Some are embellished with locks of human hair, underscoring the bodies within the soil itself, while others feature grains of Carolina gold rice, the variety of rice grown on True Blue plantation signifying the labor of her ancestors.

Remains, True Blue, 18th Hole II; Cotton, human hair, hair dye, indigo, denim, pigment, silk screen; 233 x 93 x 3 in, 2019

With a studio practice anchored in material innovation and exploration of the concept of commodities and labor, Gbadebo creates unique multimedia “portraits” by beating together human hair, cotton, rice paper and indigo dye. A central material for Gbadebo is human hair, which carries the very DNA of the people whose histories she is telling.

Remains, True Blue sheet 2; Cotton, human hair, hair dye, indigo, denim, pigment, silk screen; 22 x 28 in, 2019

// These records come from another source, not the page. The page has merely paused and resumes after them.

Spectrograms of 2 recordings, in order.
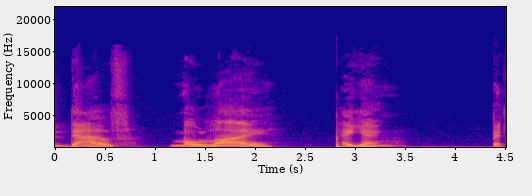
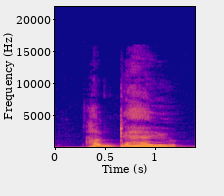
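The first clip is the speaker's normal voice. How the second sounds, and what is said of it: Good impression of Greta Thunberg. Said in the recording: “Greta Thunberg, a 16-year-old, said, "How dare you?" Hey, that was a pretty good impression.”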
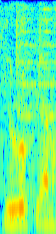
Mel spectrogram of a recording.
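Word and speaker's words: European: mate him ইন দা ইউরোপিয়ান hotel ই দিয়ে শুরু হয়েছে এটা ভাওয়েল কিন্তু ইউ এর মত উচ্চারণ ইউরোপিয়ান হোটেল ইউ এর মত উচ্চারণ হয়েছে দেখে এটার আগে এন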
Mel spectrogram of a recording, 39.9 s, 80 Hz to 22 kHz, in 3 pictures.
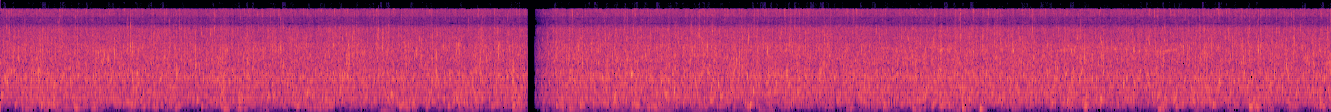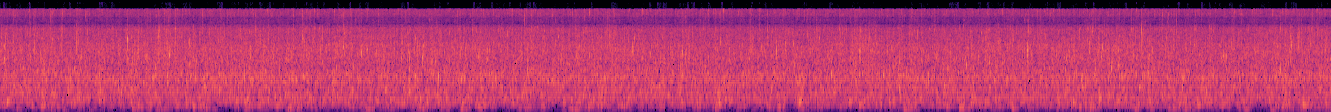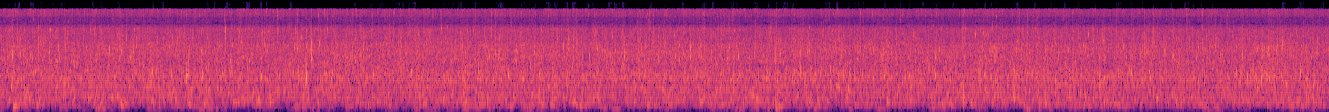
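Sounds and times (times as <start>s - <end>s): stream water babbling: 0.0s - 39.9s.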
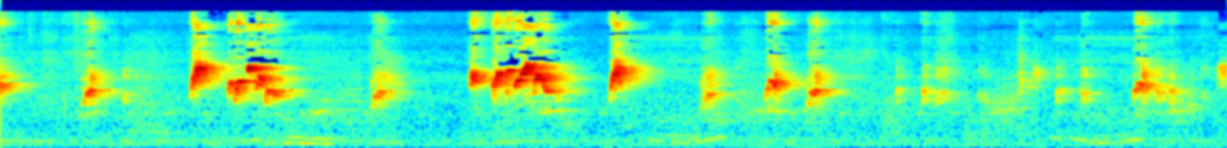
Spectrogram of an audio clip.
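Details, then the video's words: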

With permission to incorporate this deeply personal material in her work from those who share their hair, she enlists them as collaborators and symbolizes human connections within the larger African Diaspora. As hair carries unique DNA chromosomes that remain for between 1,000 and 10,000 years, Gbadebo’s use of genes as a material reframes the microcosm of ancestry as point of entry through which to unpack larger global histories. The finished works are rendered as beautifully pigmented, layered portraits—topological maps of her community’s history.

Original Brick from Old Jerusalem Church, True Blue plantation, Fort Motte, SC Late 19th century

The exhibition also features antebellum architectural fragments salvaged from several sites in and near Fort Motte, South Carolina.

Railroad spikes from True Blue 7 x 1.5 in, year unknown

Objects include an original hand-hewn church pew from Old Jerusalem Church which was built by Gbadebo’s family directly after emancipation; a wrought iron finial from a yard fence; and a brick, a wood balcony fragment, and a rail spike all hailing from the McCord House, which was an antebellum home built by her enslaved ancestors. These fragments are positioned in dialogue with Gbadebo’s works as a further interrogation of materiality and the stolen labor of her ancestors.

McCord House county historical marker, Columbia, SC

Remains by artist Adebunmi Gbadebo will be on view from January 13 to March 11, 2023 at Claire Oliver Gallery, 2288 Adam Clayton Powell Jr. Boulevard, NYC.

A portion of all proceeds from the exhibition will benefit the preservation and maintenance of the land, led by Gbadebo’s cousin Jackie Whitmore owned by New Jerusalem Church in Fort Motte, South Carolina.